**PROVIDED MATERIAL**
• • • • • • •
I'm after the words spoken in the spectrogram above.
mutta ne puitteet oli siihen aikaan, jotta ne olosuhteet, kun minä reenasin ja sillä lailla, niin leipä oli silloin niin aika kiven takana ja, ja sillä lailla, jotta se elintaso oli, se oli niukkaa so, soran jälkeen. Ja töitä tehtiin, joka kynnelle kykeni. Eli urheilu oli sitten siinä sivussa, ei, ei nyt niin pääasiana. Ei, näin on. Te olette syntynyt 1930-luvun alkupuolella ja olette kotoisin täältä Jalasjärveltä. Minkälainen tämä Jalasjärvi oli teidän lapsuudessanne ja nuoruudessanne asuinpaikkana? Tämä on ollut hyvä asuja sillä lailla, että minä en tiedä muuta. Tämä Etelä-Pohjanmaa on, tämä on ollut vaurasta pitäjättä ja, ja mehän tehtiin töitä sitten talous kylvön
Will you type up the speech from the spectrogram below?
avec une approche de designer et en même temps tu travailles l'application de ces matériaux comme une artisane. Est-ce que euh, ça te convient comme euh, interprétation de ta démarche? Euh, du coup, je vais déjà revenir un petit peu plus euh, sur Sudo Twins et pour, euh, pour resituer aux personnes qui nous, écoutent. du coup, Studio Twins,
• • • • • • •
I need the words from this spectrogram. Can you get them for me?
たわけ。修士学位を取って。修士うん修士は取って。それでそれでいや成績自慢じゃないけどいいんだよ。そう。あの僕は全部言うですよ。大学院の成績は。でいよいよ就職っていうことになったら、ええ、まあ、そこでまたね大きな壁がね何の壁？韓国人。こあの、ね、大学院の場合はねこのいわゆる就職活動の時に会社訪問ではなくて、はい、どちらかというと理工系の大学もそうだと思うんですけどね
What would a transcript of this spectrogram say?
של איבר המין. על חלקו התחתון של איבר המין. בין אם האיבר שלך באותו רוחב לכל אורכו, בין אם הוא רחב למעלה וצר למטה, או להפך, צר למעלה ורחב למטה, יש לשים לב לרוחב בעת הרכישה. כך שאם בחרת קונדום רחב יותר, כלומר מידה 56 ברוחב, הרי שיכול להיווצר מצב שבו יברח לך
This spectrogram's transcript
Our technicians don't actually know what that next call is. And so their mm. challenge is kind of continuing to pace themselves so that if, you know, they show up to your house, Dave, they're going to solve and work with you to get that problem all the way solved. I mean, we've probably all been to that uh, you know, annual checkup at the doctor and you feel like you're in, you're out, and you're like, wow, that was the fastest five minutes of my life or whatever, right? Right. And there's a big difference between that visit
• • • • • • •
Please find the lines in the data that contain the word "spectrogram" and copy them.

I'm after the words spoken in the spectrogram above.
Will you type up the speech from the spectrogram below?
I need the words from this spectrogram. Can you get them for me?
What would a transcript of this spectrogram say?
This spectrogram's transcript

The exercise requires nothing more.